Data for this task Start Marker

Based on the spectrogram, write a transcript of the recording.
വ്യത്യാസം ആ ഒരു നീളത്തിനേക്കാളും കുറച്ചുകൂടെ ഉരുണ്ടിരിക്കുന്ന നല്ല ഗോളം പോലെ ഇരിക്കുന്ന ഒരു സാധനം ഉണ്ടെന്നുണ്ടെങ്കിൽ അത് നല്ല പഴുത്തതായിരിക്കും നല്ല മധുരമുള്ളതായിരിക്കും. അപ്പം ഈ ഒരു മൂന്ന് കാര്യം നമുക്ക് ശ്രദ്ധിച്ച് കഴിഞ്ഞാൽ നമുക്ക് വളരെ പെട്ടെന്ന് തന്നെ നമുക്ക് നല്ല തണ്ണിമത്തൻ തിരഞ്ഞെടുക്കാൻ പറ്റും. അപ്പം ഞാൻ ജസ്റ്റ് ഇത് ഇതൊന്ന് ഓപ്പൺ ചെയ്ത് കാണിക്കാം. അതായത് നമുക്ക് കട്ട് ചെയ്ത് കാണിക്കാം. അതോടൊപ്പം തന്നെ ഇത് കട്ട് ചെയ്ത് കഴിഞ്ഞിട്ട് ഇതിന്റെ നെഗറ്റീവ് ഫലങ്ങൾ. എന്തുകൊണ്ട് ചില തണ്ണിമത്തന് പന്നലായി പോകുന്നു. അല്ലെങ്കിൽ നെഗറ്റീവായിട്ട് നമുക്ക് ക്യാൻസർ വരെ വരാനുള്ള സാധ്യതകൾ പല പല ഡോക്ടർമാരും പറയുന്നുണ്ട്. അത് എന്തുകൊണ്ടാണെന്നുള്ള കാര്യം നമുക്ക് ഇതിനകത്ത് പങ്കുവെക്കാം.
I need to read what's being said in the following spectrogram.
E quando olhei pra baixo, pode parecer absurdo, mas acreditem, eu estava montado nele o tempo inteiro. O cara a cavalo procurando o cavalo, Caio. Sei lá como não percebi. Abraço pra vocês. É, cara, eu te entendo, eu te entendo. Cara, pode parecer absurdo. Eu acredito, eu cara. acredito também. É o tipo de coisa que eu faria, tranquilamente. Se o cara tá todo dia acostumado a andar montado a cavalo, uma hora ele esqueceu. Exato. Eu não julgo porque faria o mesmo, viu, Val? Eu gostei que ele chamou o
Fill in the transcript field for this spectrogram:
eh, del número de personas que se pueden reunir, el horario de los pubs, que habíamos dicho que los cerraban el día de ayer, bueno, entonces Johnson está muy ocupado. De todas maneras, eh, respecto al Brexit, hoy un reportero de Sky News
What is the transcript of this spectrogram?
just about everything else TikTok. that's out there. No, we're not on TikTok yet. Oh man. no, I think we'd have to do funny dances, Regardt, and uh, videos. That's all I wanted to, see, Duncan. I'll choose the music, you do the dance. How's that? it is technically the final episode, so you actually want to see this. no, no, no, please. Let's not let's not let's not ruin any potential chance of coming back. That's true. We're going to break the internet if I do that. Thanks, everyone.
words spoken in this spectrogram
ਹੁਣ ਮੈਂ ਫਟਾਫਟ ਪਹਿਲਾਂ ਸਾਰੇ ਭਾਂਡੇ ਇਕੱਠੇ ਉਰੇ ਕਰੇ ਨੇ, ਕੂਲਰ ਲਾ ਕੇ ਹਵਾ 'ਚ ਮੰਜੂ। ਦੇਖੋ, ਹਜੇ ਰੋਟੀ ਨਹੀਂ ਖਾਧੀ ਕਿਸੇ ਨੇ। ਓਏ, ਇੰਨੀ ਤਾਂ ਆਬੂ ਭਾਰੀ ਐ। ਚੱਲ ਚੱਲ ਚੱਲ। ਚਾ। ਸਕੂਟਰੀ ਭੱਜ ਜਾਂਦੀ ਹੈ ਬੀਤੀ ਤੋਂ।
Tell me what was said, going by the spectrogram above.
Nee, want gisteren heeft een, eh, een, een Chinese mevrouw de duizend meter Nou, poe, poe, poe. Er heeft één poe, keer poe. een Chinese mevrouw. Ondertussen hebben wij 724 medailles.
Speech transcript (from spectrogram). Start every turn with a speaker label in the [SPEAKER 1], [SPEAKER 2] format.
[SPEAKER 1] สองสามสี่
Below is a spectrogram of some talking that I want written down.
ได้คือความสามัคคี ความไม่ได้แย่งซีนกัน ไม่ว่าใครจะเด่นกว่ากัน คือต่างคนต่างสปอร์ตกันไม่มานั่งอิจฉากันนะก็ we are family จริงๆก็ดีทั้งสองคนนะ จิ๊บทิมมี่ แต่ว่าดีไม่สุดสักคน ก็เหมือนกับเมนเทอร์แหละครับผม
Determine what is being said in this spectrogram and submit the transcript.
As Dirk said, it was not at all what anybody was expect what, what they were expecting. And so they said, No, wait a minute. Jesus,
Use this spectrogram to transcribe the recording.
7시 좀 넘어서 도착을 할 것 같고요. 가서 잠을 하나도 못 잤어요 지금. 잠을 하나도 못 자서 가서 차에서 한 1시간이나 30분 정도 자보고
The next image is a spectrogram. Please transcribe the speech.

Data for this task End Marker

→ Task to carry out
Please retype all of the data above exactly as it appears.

→ Task answer
Based on the spectrogram, write a transcript of the recording.
വ്യത്യാസം ആ ഒരു നീളത്തിനേക്കാളും കുറച്ചുകൂടെ ഉരുണ്ടിരിക്കുന്ന നല്ല ഗോളം പോലെ ഇരിക്കുന്ന ഒരു സാധനം ഉണ്ടെന്നുണ്ടെങ്കിൽ അത് നല്ല പഴുത്തതായിരിക്കും നല്ല മധുരമുള്ളതായിരിക്കും. അപ്പം ഈ ഒരു മൂന്ന് കാര്യം നമുക്ക് ശ്രദ്ധിച്ച് കഴിഞ്ഞാൽ നമുക്ക് വളരെ പെട്ടെന്ന് തന്നെ നമുക്ക് നല്ല തണ്ണിമത്തൻ തിരഞ്ഞെടുക്കാൻ പറ്റും. അപ്പം ഞാൻ ജസ്റ്റ് ഇത് ഇതൊന്ന് ഓപ്പൺ ചെയ്ത് കാണിക്കാം. അതായത് നമുക്ക് കട്ട് ചെയ്ത് കാണിക്കാം. അതോടൊപ്പം തന്നെ ഇത് കട്ട് ചെയ്ത് കഴിഞ്ഞിട്ട് ഇതിന്റെ നെഗറ്റീവ് ഫലങ്ങൾ. എന്തുകൊണ്ട് ചില തണ്ണിമത്തന് പന്നലായി പോകുന്നു. അല്ലെങ്കിൽ നെഗറ്റീവായിട്ട് നമുക്ക് ക്യാൻസർ വരെ വരാനുള്ള സാധ്യതകൾ പല പല ഡോക്ടർമാരും പറയുന്നുണ്ട്. അത് എന്തുകൊണ്ടാണെന്നുള്ള കാര്യം നമുക്ക് ഇതിനകത്ത് പങ്കുവെക്കാം.
I need to read what's being said in the following spectrogram.
E quando olhei pra baixo, pode parecer absurdo, mas acreditem, eu estava montado nele o tempo inteiro. O cara a cavalo procurando o cavalo, Caio. Sei lá como não percebi. Abraço pra vocês. É, cara, eu te entendo, eu te entendo. Cara, pode parecer absurdo. Eu acredito, eu cara. acredito também. É o tipo de coisa que eu faria, tranquilamente. Se o cara tá todo dia acostumado a andar montado a cavalo, uma hora ele esqueceu. Exato. Eu não julgo porque faria o mesmo, viu, Val? Eu gostei que ele chamou o
Fill in the transcript field for this spectrogram:
eh, del número de personas que se pueden reunir, el horario de los pubs, que habíamos dicho que los cerraban el día de ayer, bueno, entonces Johnson está muy ocupado. De todas maneras, eh, respecto al Brexit, hoy un reportero de Sky News
What is the transcript of this spectrogram?
just about everything else TikTok. that's out there. No, we're not on TikTok yet. Oh man. no, I think we'd have to do funny dances, Regardt, and uh, videos. That's all I wanted to, see, Duncan. I'll choose the music, you do the dance. How's that? it is technically the final episode, so you actually want to see this. no, no, no, please. Let's not let's not let's not ruin any potential chance of coming back. That's true. We're going to break the internet if I do that. Thanks, everyone.
words spoken in this spectrogram
ਹੁਣ ਮੈਂ ਫਟਾਫਟ ਪਹਿਲਾਂ ਸਾਰੇ ਭਾਂਡੇ ਇਕੱਠੇ ਉਰੇ ਕਰੇ ਨੇ, ਕੂਲਰ ਲਾ ਕੇ ਹਵਾ 'ਚ ਮੰਜੂ। ਦੇਖੋ, ਹਜੇ ਰੋਟੀ ਨਹੀਂ ਖਾਧੀ ਕਿਸੇ ਨੇ। ਓਏ, ਇੰਨੀ ਤਾਂ ਆਬੂ ਭਾਰੀ ਐ। ਚੱਲ ਚੱਲ ਚੱਲ। ਚਾ। ਸਕੂਟਰੀ ਭੱਜ ਜਾਂਦੀ ਹੈ ਬੀਤੀ ਤੋਂ।
Tell me what was said, going by the spectrogram above.
Nee, want gisteren heeft een, eh, een, een Chinese mevrouw de duizend meter Nou, poe, poe, poe. Er heeft één poe, keer poe. een Chinese mevrouw. Ondertussen hebben wij 724 medailles.
Speech transcript (from spectrogram). Start every turn with a speaker label in the [SPEAKER 1], [SPEAKER 2] format.
[SPEAKER 1] สองสามสี่
Below is a spectrogram of some talking that I want written down.
ได้คือความสามัคคี ความไม่ได้แย่งซีนกัน ไม่ว่าใครจะเด่นกว่ากัน คือต่างคนต่างสปอร์ตกันไม่มานั่งอิจฉากันนะก็ we are family จริงๆก็ดีทั้งสองคนนะ จิ๊บทิมมี่ แต่ว่าดีไม่สุดสักคน ก็เหมือนกับเมนเทอร์แหละครับผม
Determine what is being said in this spectrogram and submit the transcript.
As Dirk said, it was not at all what anybody was expect what, what they were expecting. And so they said, No, wait a minute. Jesus,
Use this spectrogram to transcribe the recording.
7시 좀 넘어서 도착을 할 것 같고요. 가서 잠을 하나도 못 잤어요 지금. 잠을 하나도 못 자서 가서 차에서 한 1시간이나 30분 정도 자보고
The next image is a spectrogram. Please transcribe the speech.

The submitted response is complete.